**WHAT YOU NEED TO DO**
From the first line to the last, give the data again exactly.

**INPUT RECORDS**
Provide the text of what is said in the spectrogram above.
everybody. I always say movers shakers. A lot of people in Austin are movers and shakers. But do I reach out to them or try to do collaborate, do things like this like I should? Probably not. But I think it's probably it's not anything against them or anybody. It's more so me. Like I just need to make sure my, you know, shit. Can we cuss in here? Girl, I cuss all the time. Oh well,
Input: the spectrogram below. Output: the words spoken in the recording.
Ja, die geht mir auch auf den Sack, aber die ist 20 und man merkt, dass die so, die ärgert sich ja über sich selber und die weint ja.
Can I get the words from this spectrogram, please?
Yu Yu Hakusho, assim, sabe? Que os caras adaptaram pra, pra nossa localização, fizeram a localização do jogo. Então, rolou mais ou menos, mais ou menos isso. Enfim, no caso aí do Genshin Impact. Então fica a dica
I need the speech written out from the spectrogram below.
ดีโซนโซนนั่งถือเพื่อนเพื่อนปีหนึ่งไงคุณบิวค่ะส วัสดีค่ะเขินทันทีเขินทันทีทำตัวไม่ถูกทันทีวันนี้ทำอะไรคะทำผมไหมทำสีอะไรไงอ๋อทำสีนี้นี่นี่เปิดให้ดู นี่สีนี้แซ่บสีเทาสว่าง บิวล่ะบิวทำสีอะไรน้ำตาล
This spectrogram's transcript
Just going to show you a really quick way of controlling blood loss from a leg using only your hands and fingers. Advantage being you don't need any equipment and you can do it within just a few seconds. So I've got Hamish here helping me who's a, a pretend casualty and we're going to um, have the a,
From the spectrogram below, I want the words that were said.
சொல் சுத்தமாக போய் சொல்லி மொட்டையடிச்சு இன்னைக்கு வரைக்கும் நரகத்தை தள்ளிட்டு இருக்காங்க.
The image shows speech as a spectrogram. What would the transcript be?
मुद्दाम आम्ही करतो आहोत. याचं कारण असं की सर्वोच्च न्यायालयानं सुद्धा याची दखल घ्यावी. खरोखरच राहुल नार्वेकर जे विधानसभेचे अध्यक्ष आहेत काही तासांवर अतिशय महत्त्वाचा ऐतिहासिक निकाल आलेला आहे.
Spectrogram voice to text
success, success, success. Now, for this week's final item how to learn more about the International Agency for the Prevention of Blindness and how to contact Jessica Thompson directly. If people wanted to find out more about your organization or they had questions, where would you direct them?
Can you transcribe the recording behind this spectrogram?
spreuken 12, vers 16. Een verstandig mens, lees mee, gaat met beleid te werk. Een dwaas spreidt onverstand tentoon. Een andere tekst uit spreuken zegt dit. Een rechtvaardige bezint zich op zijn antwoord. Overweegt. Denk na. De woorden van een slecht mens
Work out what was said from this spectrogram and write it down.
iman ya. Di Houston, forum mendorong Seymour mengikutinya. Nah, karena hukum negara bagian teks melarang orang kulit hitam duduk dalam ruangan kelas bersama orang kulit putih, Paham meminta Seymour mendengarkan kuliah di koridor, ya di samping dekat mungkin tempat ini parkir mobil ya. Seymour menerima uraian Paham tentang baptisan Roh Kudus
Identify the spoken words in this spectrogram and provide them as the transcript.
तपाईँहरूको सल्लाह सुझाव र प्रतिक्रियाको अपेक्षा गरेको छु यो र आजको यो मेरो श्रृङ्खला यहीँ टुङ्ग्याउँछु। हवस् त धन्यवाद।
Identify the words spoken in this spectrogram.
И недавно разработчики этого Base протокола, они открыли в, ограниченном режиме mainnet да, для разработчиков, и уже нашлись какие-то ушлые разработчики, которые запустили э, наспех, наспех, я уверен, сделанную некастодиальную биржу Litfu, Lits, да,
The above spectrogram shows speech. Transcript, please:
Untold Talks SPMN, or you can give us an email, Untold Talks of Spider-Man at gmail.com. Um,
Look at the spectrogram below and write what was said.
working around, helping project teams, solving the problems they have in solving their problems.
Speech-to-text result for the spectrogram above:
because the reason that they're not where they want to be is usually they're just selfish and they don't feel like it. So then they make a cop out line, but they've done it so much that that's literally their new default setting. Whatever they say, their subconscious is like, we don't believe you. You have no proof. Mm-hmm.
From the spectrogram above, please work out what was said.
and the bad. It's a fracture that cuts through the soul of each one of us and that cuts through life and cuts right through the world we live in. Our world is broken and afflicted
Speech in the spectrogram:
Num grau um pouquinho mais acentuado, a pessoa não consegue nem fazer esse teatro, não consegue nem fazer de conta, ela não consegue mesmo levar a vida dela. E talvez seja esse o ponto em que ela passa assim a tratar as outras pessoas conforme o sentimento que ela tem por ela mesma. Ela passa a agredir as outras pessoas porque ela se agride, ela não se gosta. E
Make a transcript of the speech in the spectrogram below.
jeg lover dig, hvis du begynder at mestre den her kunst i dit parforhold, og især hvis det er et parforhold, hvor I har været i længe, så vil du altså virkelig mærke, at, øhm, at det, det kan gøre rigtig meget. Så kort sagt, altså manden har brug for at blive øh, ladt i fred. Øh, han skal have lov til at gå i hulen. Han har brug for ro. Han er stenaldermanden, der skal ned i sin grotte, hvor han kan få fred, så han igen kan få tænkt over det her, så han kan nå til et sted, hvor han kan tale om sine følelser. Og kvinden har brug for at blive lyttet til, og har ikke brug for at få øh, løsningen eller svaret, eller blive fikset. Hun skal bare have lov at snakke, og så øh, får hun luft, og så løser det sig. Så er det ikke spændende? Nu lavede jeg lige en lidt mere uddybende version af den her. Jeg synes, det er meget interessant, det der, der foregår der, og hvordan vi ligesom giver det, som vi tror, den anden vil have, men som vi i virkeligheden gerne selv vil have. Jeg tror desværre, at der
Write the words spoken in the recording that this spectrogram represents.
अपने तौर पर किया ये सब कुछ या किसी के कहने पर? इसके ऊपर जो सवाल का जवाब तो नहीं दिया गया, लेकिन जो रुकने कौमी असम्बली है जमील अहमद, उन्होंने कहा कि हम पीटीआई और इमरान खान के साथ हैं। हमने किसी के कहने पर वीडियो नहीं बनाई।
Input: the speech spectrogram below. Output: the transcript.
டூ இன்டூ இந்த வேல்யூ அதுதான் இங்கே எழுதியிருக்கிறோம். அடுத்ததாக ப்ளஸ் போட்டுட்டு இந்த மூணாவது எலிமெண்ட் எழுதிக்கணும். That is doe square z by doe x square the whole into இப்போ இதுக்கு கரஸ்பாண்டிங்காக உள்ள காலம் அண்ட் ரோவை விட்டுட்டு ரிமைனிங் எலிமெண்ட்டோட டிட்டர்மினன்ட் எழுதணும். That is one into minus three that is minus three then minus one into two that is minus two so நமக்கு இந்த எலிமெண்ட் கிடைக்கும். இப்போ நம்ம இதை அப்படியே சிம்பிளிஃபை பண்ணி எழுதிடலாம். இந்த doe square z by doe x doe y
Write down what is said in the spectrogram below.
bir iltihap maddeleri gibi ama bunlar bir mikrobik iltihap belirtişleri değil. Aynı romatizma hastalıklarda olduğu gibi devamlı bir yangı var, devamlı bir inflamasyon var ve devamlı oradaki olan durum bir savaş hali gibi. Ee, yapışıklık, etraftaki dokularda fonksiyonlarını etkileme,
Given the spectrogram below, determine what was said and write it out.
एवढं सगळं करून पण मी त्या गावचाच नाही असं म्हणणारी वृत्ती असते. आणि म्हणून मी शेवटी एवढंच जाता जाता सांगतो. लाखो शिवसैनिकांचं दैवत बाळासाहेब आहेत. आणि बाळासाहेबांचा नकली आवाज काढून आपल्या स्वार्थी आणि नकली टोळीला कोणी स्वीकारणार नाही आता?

**SOLUTION TO THIS PROBLEM**
Provide the text of what is said in the spectrogram above.
everybody. I always say movers shakers. A lot of people in Austin are movers and shakers. But do I reach out to them or try to do collaborate, do things like this like I should? Probably not. But I think it's probably it's not anything against them or anybody. It's more so me. Like I just need to make sure my, you know, shit. Can we cuss in here? Girl, I cuss all the time. Oh well,
Input: the spectrogram below. Output: the words spoken in the recording.
Ja, die geht mir auch auf den Sack, aber die ist 20 und man merkt, dass die so, die ärgert sich ja über sich selber und die weint ja.
Can I get the words from this spectrogram, please?
Yu Yu Hakusho, assim, sabe? Que os caras adaptaram pra, pra nossa localização, fizeram a localização do jogo. Então, rolou mais ou menos, mais ou menos isso. Enfim, no caso aí do Genshin Impact. Então fica a dica
I need the speech written out from the spectrogram below.
ดีโซนโซนนั่งถือเพื่อนเพื่อนปีหนึ่งไงคุณบิวค่ะส วัสดีค่ะเขินทันทีเขินทันทีทำตัวไม่ถูกทันทีวันนี้ทำอะไรคะทำผมไหมทำสีอะไรไงอ๋อทำสีนี้นี่นี่เปิดให้ดู นี่สีนี้แซ่บสีเทาสว่าง บิวล่ะบิวทำสีอะไรน้ำตาล
This spectrogram's transcript
Just going to show you a really quick way of controlling blood loss from a leg using only your hands and fingers. Advantage being you don't need any equipment and you can do it within just a few seconds. So I've got Hamish here helping me who's a, a pretend casualty and we're going to um, have the a,
From the spectrogram below, I want the words that were said.
சொல் சுத்தமாக போய் சொல்லி மொட்டையடிச்சு இன்னைக்கு வரைக்கும் நரகத்தை தள்ளிட்டு இருக்காங்க.
The image shows speech as a spectrogram. What would the transcript be?
मुद्दाम आम्ही करतो आहोत. याचं कारण असं की सर्वोच्च न्यायालयानं सुद्धा याची दखल घ्यावी. खरोखरच राहुल नार्वेकर जे विधानसभेचे अध्यक्ष आहेत काही तासांवर अतिशय महत्त्वाचा ऐतिहासिक निकाल आलेला आहे.
Spectrogram voice to text
success, success, success. Now, for this week's final item how to learn more about the International Agency for the Prevention of Blindness and how to contact Jessica Thompson directly. If people wanted to find out more about your organization or they had questions, where would you direct them?
Can you transcribe the recording behind this spectrogram?
spreuken 12, vers 16. Een verstandig mens, lees mee, gaat met beleid te werk. Een dwaas spreidt onverstand tentoon. Een andere tekst uit spreuken zegt dit. Een rechtvaardige bezint zich op zijn antwoord. Overweegt. Denk na. De woorden van een slecht mens
Work out what was said from this spectrogram and write it down.
iman ya. Di Houston, forum mendorong Seymour mengikutinya. Nah, karena hukum negara bagian teks melarang orang kulit hitam duduk dalam ruangan kelas bersama orang kulit putih, Paham meminta Seymour mendengarkan kuliah di koridor, ya di samping dekat mungkin tempat ini parkir mobil ya. Seymour menerima uraian Paham tentang baptisan Roh Kudus
Identify the spoken words in this spectrogram and provide them as the transcript.
तपाईँहरूको सल्लाह सुझाव र प्रतिक्रियाको अपेक्षा गरेको छु यो र आजको यो मेरो श्रृङ्खला यहीँ टुङ्ग्याउँछु। हवस् त धन्यवाद।
Identify the words spoken in this spectrogram.
И недавно разработчики этого Base протокола, они открыли в, ограниченном режиме mainnet да, для разработчиков, и уже нашлись какие-то ушлые разработчики, которые запустили э, наспех, наспех, я уверен, сделанную некастодиальную биржу Litfu, Lits, да,
The above spectrogram shows speech. Transcript, please:
Untold Talks SPMN, or you can give us an email, Untold Talks of Spider-Man at gmail.com. Um,
Look at the spectrogram below and write what was said.
working around, helping project teams, solving the problems they have in solving their problems.
Speech-to-text result for the spectrogram above:
because the reason that they're not where they want to be is usually they're just selfish and they don't feel like it. So then they make a cop out line, but they've done it so much that that's literally their new default setting. Whatever they say, their subconscious is like, we don't believe you. You have no proof. Mm-hmm.
From the spectrogram above, please work out what was said.
and the bad. It's a fracture that cuts through the soul of each one of us and that cuts through life and cuts right through the world we live in. Our world is broken and afflicted
Speech in the spectrogram:
Num grau um pouquinho mais acentuado, a pessoa não consegue nem fazer esse teatro, não consegue nem fazer de conta, ela não consegue mesmo levar a vida dela. E talvez seja esse o ponto em que ela passa assim a tratar as outras pessoas conforme o sentimento que ela tem por ela mesma. Ela passa a agredir as outras pessoas porque ela se agride, ela não se gosta. E
Make a transcript of the speech in the spectrogram below.
jeg lover dig, hvis du begynder at mestre den her kunst i dit parforhold, og især hvis det er et parforhold, hvor I har været i længe, så vil du altså virkelig mærke, at, øhm, at det, det kan gøre rigtig meget. Så kort sagt, altså manden har brug for at blive øh, ladt i fred. Øh, han skal have lov til at gå i hulen. Han har brug for ro. Han er stenaldermanden, der skal ned i sin grotte, hvor han kan få fred, så han igen kan få tænkt over det her, så han kan nå til et sted, hvor han kan tale om sine følelser. Og kvinden har brug for at blive lyttet til, og har ikke brug for at få øh, løsningen eller svaret, eller blive fikset. Hun skal bare have lov at snakke, og så øh, får hun luft, og så løser det sig. Så er det ikke spændende? Nu lavede jeg lige en lidt mere uddybende version af den her. Jeg synes, det er meget interessant, det der, der foregår der, og hvordan vi ligesom giver det, som vi tror, den anden vil have, men som vi i virkeligheden gerne selv vil have. Jeg tror desværre, at der
Write the words spoken in the recording that this spectrogram represents.
अपने तौर पर किया ये सब कुछ या किसी के कहने पर? इसके ऊपर जो सवाल का जवाब तो नहीं दिया गया, लेकिन जो रुकने कौमी असम्बली है जमील अहमद, उन्होंने कहा कि हम पीटीआई और इमरान खान के साथ हैं। हमने किसी के कहने पर वीडियो नहीं बनाई।
Input: the speech spectrogram below. Output: the transcript.
டூ இன்டூ இந்த வேல்யூ அதுதான் இங்கே எழுதியிருக்கிறோம். அடுத்ததாக ப்ளஸ் போட்டுட்டு இந்த மூணாவது எலிமெண்ட் எழுதிக்கணும். That is doe square z by doe x square the whole into இப்போ இதுக்கு கரஸ்பாண்டிங்காக உள்ள காலம் அண்ட் ரோவை விட்டுட்டு ரிமைனிங் எலிமெண்ட்டோட டிட்டர்மினன்ட் எழுதணும். That is one into minus three that is minus three then minus one into two that is minus two so நமக்கு இந்த எலிமெண்ட் கிடைக்கும். இப்போ நம்ம இதை அப்படியே சிம்பிளிஃபை பண்ணி எழுதிடலாம். இந்த doe square z by doe x doe y
Write down what is said in the spectrogram below.
bir iltihap maddeleri gibi ama bunlar bir mikrobik iltihap belirtişleri değil. Aynı romatizma hastalıklarda olduğu gibi devamlı bir yangı var, devamlı bir inflamasyon var ve devamlı oradaki olan durum bir savaş hali gibi. Ee, yapışıklık, etraftaki dokularda fonksiyonlarını etkileme,
Given the spectrogram below, determine what was said and write it out.
एवढं सगळं करून पण मी त्या गावचाच नाही असं म्हणणारी वृत्ती असते. आणि म्हणून मी शेवटी एवढंच जाता जाता सांगतो. लाखो शिवसैनिकांचं दैवत बाळासाहेब आहेत. आणि बाळासाहेबांचा नकली आवाज काढून आपल्या स्वार्थी आणि नकली टोळीला कोणी स्वीकारणार नाही आता?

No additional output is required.